HMS Dreadnought (1906) is closely associated with the age of empire, the Anglo-German antagonism and the naval arms race before the First World War.
Yet it was also linked with a range of other contexts - political and cultural, national and international - that were central to the Edwardian period.
The chapters in this volume investigate these contexts and their intersection in this symbolically charged icon of the Edwardian age. In reassessing the most famous warship of the period, this collection not only considers the strategic and operational impact of this 'all big gun' battleship, but also explores the many meanings Dreadnought had in politics and culture, including national and imperial sentiment, gender relations and concepts of masculinity, public spectacle and images of technology, and ideas about modernity and decline.
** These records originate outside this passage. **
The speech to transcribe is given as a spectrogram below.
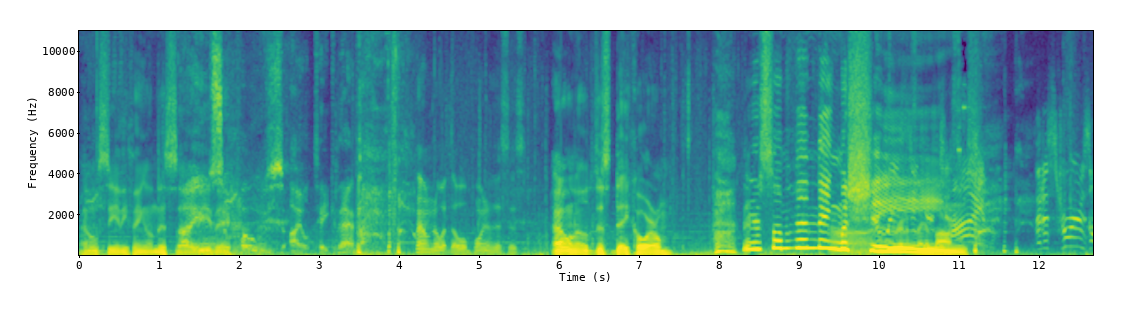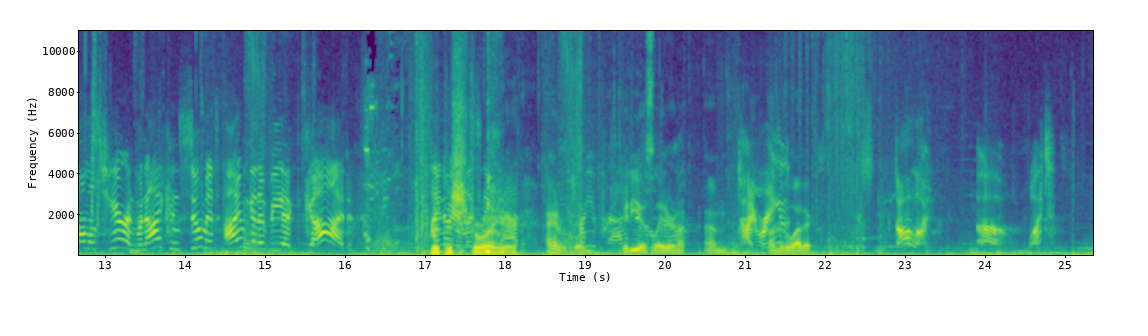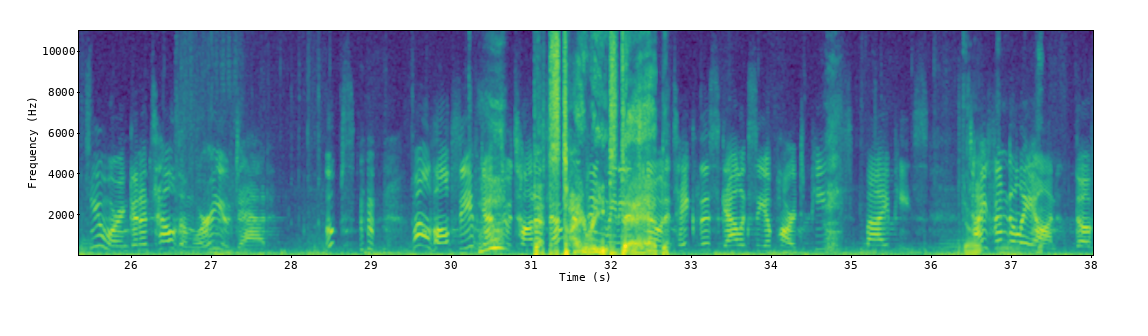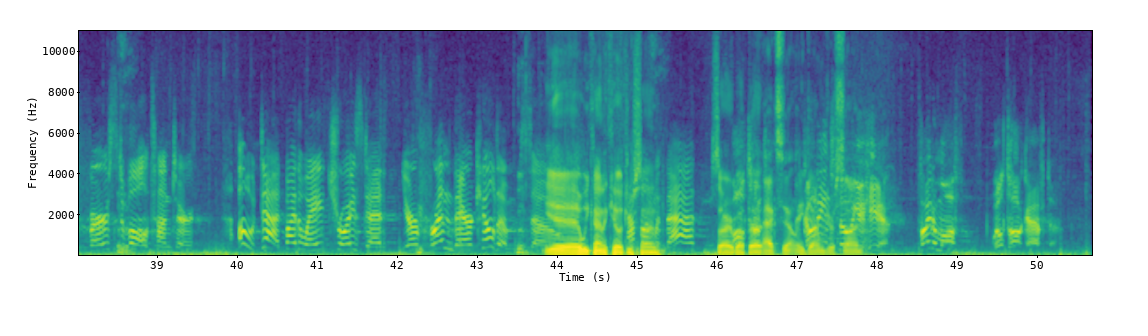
I don't see anything on this side I either. suppose I'll take that. I don't know what the whole point of this is. I don't know, just decorum. There's some vending Uh, machines. Time. The destroyer's almost here, and when I consume it, I'm gonna be a god. The know you're listening, destroyer. I gotta record Are you proud of your videos later. girl? And I- I'm Tyreen? under the weather. Starlight. Uh, what? You weren't gonna tell them, were you, Dad? Oops. well, Vault Thief, guess who taught us That's everything we Tyreen's need to know to take this galaxy apart piece by piece? Don't- Typhon DeLeon, the first Vault Hunter. Oh, Dad, by the way, Troy's dead. Your friend there killed him, so... Yeah, we kind of killed your son. Sorry about that. Accidentally The your son. you're here. Fight him off. We'll talk after.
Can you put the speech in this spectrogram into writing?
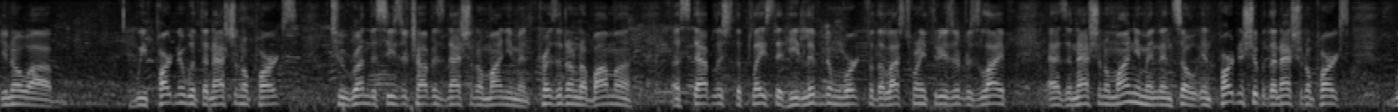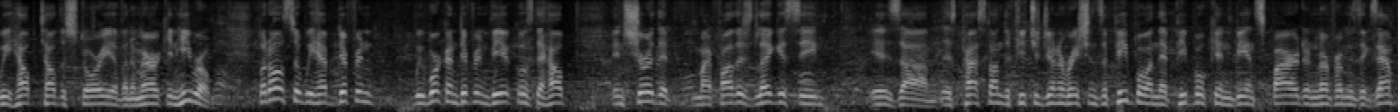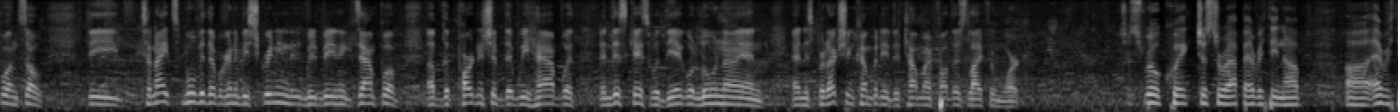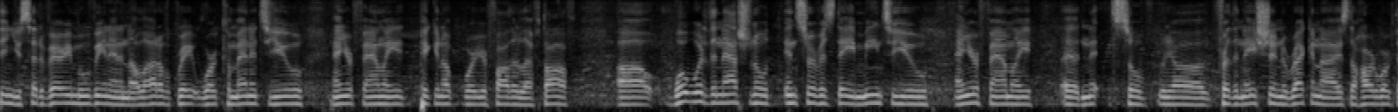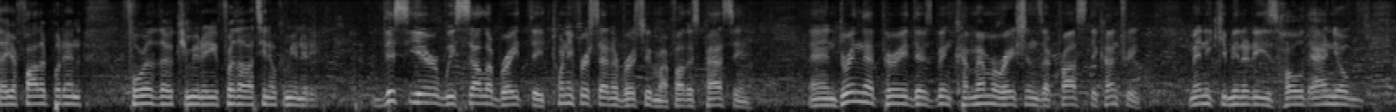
You know, uh, we've partnered with the national parks to run the Cesar Chavez National Monument. President Obama established the place that he lived and worked for the last 23 years of his life as a national monument. And so, in partnership with the national parks, we help tell the story of an American hero. But also, we have different, we work on different vehicles to help ensure that my father's legacy is um, is passed on to future generations of people, and that people can be inspired and learn from his example. And so, the tonight's movie that we're going to be screening would be an example of, of the partnership that we have with, in this case, with Diego Luna and and his production company to tell my father's life and work. Just real quick, just to wrap everything up, uh, everything you said, very moving and a lot of great work commended to you and your family, picking up where your father left off. Uh, what would the National In-Service Day mean to you and your family, uh, so uh, for the nation to recognize the hard work that your father put in for the community, for the Latino community? This year we celebrate the 21st anniversary of my father's passing. And during that period, there's been commemorations across the country. Many communities hold annual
The volume brings together historians from different backgrounds, working on naval and technological history, politics and international relations, as well as culture and gender.
This diverse approach to the subject ensures that the book offers a timely revision of the Dreadnought and the Edwardian Age.'